Responding to Trump’s statement, “I was elected to represent the citizens of Pittsburgh, not Paris,” Mayor Peduto said: “Hillary Clinton received 80% of the vote in Pittsburgh. Pittsburgh stands with the world and will follow the Paris agreement.”
The international conference goers appreciated hearing about that kind of local leadership from the U.S. At some point, perhaps sooner than we think, political tides will turn here and our federal government will get serious about climate change and our buildings. When that happens, all roads will lead to Passive House.
In the meantime, U.S. cities and states are already leading the way on the road to Passive House. Pittsburgh’s a great example. The State of Pennsylvania, New York City, and the Seattle suburb of Shoreline, are other excellent examples. Few people realize that the State of Washington’s building energy code is marching toward Passive House-like performance. Washington’s official energy code target is to reach 70% better building energy performance than a 2006 baseline by 2031. That will bring new commercial and residential buildings to EUIs (Energy Use Intensities, measured in kBtu/sf*yr) in the mid-teens to low 20s, consistent with Passive House.

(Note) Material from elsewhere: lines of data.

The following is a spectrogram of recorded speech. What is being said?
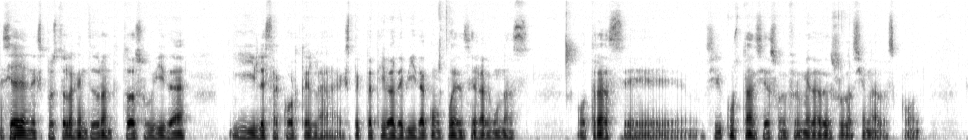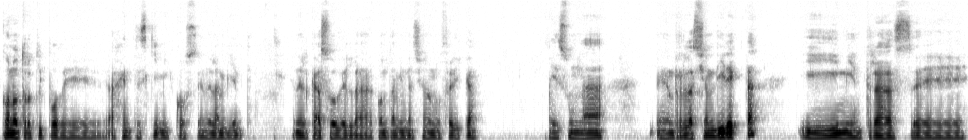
se hayan expuesto a la gente durante toda su vida y les acorte la expectativa de vida, como pueden ser algunas otras eh, circunstancias o enfermedades relacionadas con, con otro tipo de agentes químicos en el ambiente. En el caso de la contaminación atmosférica es una en relación directa y mientras eh,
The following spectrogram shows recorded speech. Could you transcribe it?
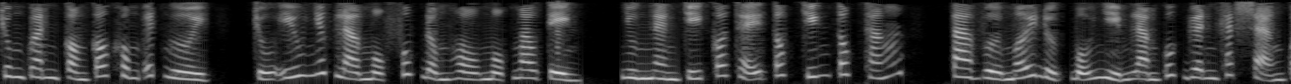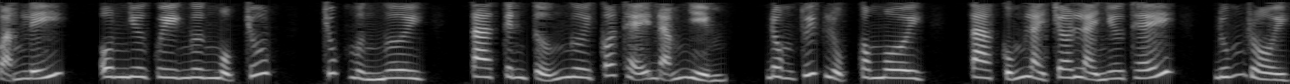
chung quanh còn có không ít người, chủ yếu nhất là một phút đồng hồ một mao tiền, nhưng nàng chỉ có thể tốc chiến tốc thắng, ta vừa mới được bổ nhiệm làm quốc doanh khách sạn quản lý, ôn như quy ngưng một chút, chúc mừng ngươi, ta tin tưởng ngươi có thể đảm nhiệm, đông tuyết lục cong môi, ta cũng lại cho là như thế, đúng rồi,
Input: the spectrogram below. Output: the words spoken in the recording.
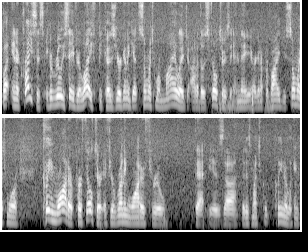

The thing is, we already know how to create healthy Passive House buildings that make economic sense for our clients, today. So why wait?
See you on the road!